Tax evasion will get you into hot water with the IRS. But in north Idaho, it won’t necessarily spell the end of your political career. A Republican state legislator who believes the federal income tax is unconstitutional is battling charges of tax evasion, even as he seeks re-election.
Monday Rep. Phil Hart (R-Hayden) pled his state tax case before the Idaho Supreme Court. The Republican owes more than 50-thousand dollars in taxes and penalties to Idaho. Today his federal tax case took a new turn. U.S. District Judge Edward Lodge denied most of Hart’s arguments.
The 2012 Legislature adjourned late last week, accomplishing its only constitutional duty, which is to pass a balanced budget. StateImpact Idaho’s Emilie Ritter Saunders has watched the budget process closely. Saunders told Samantha Wright there weren’t many surprises this session, but there were a couple of things that didn’t pan out, including creating a state health care exchange.
Idaho Democrats pushed for a jobs package and ethics reform at the start of this legislative term. At the end, none of these proposals made it very far. They announced Friday they’ll renew their efforts next year. Democrats also want a constitutional amendment to guard against mandated medical procedures.

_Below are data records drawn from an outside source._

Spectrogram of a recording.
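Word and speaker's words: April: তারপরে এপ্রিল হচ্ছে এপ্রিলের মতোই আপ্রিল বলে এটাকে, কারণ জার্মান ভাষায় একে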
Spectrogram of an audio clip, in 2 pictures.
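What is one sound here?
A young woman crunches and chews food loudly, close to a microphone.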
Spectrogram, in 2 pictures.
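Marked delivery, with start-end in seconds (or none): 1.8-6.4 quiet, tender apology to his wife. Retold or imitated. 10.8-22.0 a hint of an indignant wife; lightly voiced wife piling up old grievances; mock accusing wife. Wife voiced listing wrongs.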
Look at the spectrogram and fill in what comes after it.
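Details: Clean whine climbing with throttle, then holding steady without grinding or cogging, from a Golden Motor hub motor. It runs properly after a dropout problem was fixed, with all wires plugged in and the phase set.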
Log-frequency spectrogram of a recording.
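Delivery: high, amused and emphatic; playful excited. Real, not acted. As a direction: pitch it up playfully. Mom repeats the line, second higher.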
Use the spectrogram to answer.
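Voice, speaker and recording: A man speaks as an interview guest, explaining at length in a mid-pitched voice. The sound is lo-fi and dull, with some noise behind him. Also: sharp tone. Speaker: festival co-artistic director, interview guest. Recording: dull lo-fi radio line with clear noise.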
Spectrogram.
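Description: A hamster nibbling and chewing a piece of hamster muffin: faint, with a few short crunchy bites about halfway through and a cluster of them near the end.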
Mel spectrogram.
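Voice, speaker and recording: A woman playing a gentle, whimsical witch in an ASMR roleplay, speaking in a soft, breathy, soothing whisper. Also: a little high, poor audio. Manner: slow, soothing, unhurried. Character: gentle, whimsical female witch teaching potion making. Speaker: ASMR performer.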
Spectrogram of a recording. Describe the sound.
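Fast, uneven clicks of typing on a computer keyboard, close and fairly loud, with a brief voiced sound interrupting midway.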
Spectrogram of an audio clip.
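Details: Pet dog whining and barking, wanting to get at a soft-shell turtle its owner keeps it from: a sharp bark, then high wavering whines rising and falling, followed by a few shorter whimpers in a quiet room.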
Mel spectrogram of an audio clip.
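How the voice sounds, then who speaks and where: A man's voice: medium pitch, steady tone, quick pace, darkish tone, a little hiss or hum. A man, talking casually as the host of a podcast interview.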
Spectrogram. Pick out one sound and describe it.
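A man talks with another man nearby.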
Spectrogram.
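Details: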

Idaho lawmakers wrapped up business Thursday and called an end to the 2012 legislative session. In the Idaho House, legislators joked over the motion to adjourn. “You’ve heard the motion, all those in favor say aye…Aye!...All those opposed say nay…Nay…The ayes appear to have it. The ayes do have it. The House stands adjourned Sine Die.”
Idaho lawmakers wrapped up the 2012 session Thursday. The House of Representatives adjourned first. The Senate took much longer as lawmakers signed off on key pieces of legislation and said their goodbyes.
Women wanting an abortion won't need an ultrasound in Idaho. State lawmakers were considering a measure to make that the case. Right to Life advocates wanted this legislation to persuade more women to say no to an abortion. Over the last two months, the mandate sparked rallies and fierce debate. Sen. Chuck Winder (R-Boise) said “I just see that there's a higher, at least in my opinion, need to protect the unborn and to respect the life of the developing child.”
Religious beliefs and contraception collided Friday in the Idaho House of Representatives, where a majority of lawmakers voted to send a message to the President and U.S. Congress to reject a new birth control policy.
The Obama Administration has been walking a tightrope on contraception these past few weeks. It started with a requirement that religious non-profits offer workers birth control free of charge. After a backlash, the Administration offered to exempt these groups and place the cost on their insurers.
The Idaho Senate voted Thursday to streamline the way cable TV companies enter local markets, but the bill could jeopardize funding for the Treasure Valley’s public access station.
For several years, supporters of Treasure Valley Community Television resisted efforts to change the way their public access channels are funded. The fight continued this legislative session. Backers say money for the public access station would be cut. Each local, cable subscriber is billed ten cents to fund the Treasure Valley station, but the Senate-passed bill doesn’t mention this fee.
BOISE, ID – Idaho lawmakers signed off Wednesday on a plan that limits local control of oil and natural gas development. But even supporters say this legislation isn’t perfect.
Idaho Senators debated for nearly an hour on the powers of the state Oil and Gas Conservation Commission. Under this bill, the agency has final say on where to drill for wells and how to develop the industry. Democratic Senator Diane Bilyeu from Pocatello hoped to allow local governments to call public hearings on future developments.